## What is required
Images should be omitted while the rest of the data is duplicated exactly.

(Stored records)
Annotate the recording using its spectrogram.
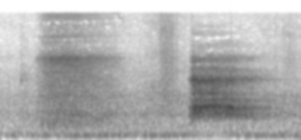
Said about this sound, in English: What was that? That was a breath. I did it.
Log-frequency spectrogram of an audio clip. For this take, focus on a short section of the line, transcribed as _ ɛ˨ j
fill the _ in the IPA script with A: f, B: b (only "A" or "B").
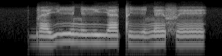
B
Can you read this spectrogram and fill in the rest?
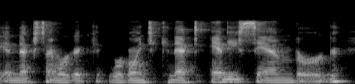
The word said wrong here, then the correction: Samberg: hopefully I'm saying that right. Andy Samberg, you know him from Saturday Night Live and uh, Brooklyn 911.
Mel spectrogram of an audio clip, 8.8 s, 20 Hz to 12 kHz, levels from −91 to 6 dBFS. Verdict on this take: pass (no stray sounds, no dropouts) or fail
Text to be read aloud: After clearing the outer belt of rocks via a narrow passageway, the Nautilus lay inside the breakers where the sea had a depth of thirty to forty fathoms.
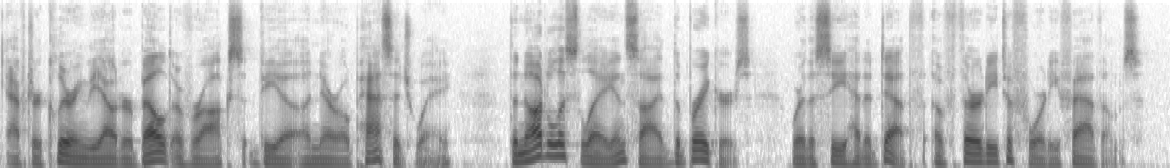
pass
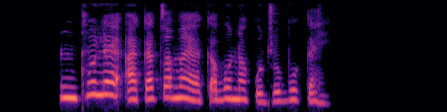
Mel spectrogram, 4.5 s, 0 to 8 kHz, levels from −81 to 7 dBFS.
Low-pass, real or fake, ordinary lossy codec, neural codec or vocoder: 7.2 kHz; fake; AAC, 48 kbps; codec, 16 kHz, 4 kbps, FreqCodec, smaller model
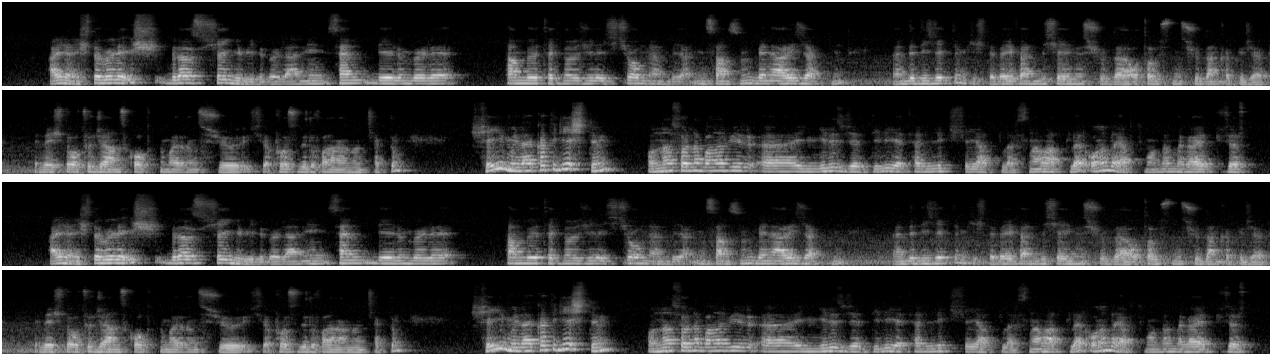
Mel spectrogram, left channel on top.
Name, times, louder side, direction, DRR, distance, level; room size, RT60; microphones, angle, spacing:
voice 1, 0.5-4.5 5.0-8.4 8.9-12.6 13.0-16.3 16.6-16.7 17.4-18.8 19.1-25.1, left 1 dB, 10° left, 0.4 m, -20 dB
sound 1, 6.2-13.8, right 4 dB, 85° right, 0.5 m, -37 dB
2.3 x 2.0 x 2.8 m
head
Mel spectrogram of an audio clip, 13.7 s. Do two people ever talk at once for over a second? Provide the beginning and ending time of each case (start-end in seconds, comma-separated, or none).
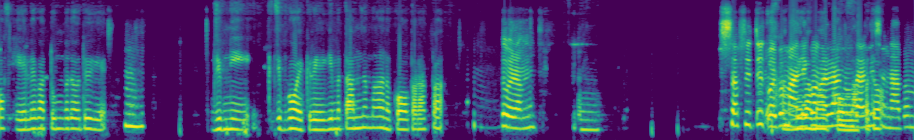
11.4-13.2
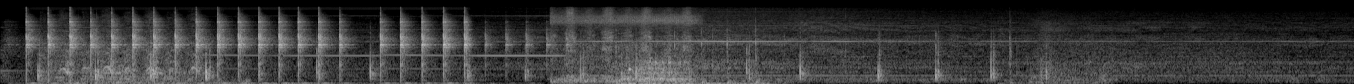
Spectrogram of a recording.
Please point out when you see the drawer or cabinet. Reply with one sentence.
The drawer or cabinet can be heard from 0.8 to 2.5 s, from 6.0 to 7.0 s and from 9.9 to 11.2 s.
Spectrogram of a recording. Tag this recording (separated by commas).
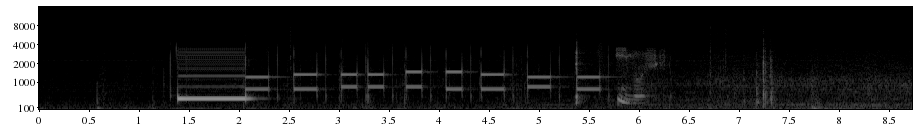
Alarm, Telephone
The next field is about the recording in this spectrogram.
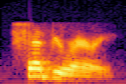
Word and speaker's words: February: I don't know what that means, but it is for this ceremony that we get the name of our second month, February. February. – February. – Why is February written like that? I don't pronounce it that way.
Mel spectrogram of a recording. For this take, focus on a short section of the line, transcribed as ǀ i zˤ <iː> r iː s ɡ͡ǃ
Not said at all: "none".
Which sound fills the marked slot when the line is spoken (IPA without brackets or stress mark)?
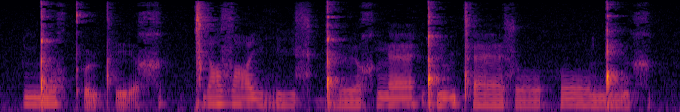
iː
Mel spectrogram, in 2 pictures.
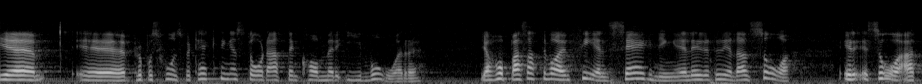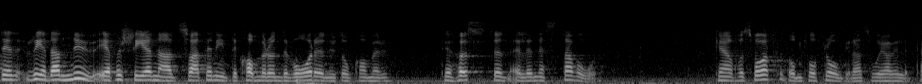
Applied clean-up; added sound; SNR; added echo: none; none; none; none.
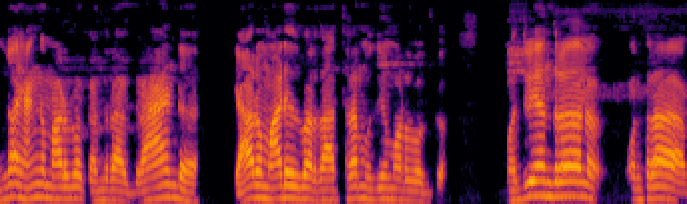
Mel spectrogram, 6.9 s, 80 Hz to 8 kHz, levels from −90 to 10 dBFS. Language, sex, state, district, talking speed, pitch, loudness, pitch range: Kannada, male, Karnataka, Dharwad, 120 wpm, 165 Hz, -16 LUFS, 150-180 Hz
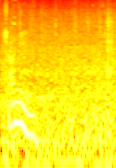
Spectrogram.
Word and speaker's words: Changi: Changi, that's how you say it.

## Task output
Annotate the recording using its spectrogram.
Said about this sound, in English: What was that? That was a breath. I did it.
Log-frequency spectrogram of an audio clip. For this take, focus on a short section of the line, transcribed as _ ɛ˨ j
fill the _ in the IPA script with A: f, B: b (only "A" or "B").
B
Can you read this spectrogram and fill in the rest?
The word said wrong here, then the correction: Samberg: hopefully I'm saying that right. Andy Samberg, you know him from Saturday Night Live and uh, Brooklyn 911.
Mel spectrogram of an audio clip, 8.8 s, 20 Hz to 12 kHz, levels from −91 to 6 dBFS. Verdict on this take: pass (no stray sounds, no dropouts) or fail
Text to be read aloud: After clearing the outer belt of rocks via a narrow passageway, the Nautilus lay inside the breakers where the sea had a depth of thirty to forty fathoms.
pass
Mel spectrogram, 4.5 s, 0 to 8 kHz, levels from −81 to 7 dBFS.
Low-pass, real or fake, ordinary lossy codec, neural codec or vocoder: 7.2 kHz; fake; AAC, 48 kbps; codec, 16 kHz, 4 kbps, FreqCodec, smaller model
Mel spectrogram, left channel on top.
Name, times, louder side, direction, DRR, distance, level; room size, RT60; microphones, angle, spacing:
voice 1, 0.5-4.5 5.0-8.4 8.9-12.6 13.0-16.3 16.6-16.7 17.4-18.8 19.1-25.1, left 1 dB, 10° left, 0.4 m, -20 dB
sound 1, 6.2-13.8, right 4 dB, 85° right, 0.5 m, -37 dB
2.3 x 2.0 x 2.8 m
head
Mel spectrogram of an audio clip, 13.7 s. Do two people ever talk at once for over a second? Provide the beginning and ending time of each case (start-end in seconds, comma-separated, or none).
11.4-13.2
Spectrogram of a recording.
Please point out when you see the drawer or cabinet. Reply with one sentence.
The drawer or cabinet can be heard from 0.8 to 2.5 s, from 6.0 to 7.0 s and from 9.9 to 11.2 s.
Spectrogram of a recording. Tag this recording (separated by commas).
Alarm, Telephone
The next field is about the recording in this spectrogram.
Word and speaker's words: February: I don't know what that means, but it is for this ceremony that we get the name of our second month, February. February. – February. – Why is February written like that? I don't pronounce it that way.
Mel spectrogram of a recording. For this take, focus on a short section of the line, transcribed as ǀ i zˤ <iː> r iː s ɡ͡ǃ
Not said at all: "none".
Which sound fills the marked slot when the line is spoken (IPA without brackets or stress mark)?
iː
Mel spectrogram, in 2 pictures.
Applied clean-up; added sound; SNR; added echo: none; none; none; none.
Mel spectrogram, 6.9 s, 80 Hz to 8 kHz, levels from −90 to 10 dBFS. Language, sex, state, district, talking speed, pitch, loudness, pitch range: Kannada, male, Karnataka, Dharwad, 120 wpm, 165 Hz, -16 LUFS, 150-180 Hz
Spectrogram.
Word and speaker's words: Changi: Changi, that's how you say it.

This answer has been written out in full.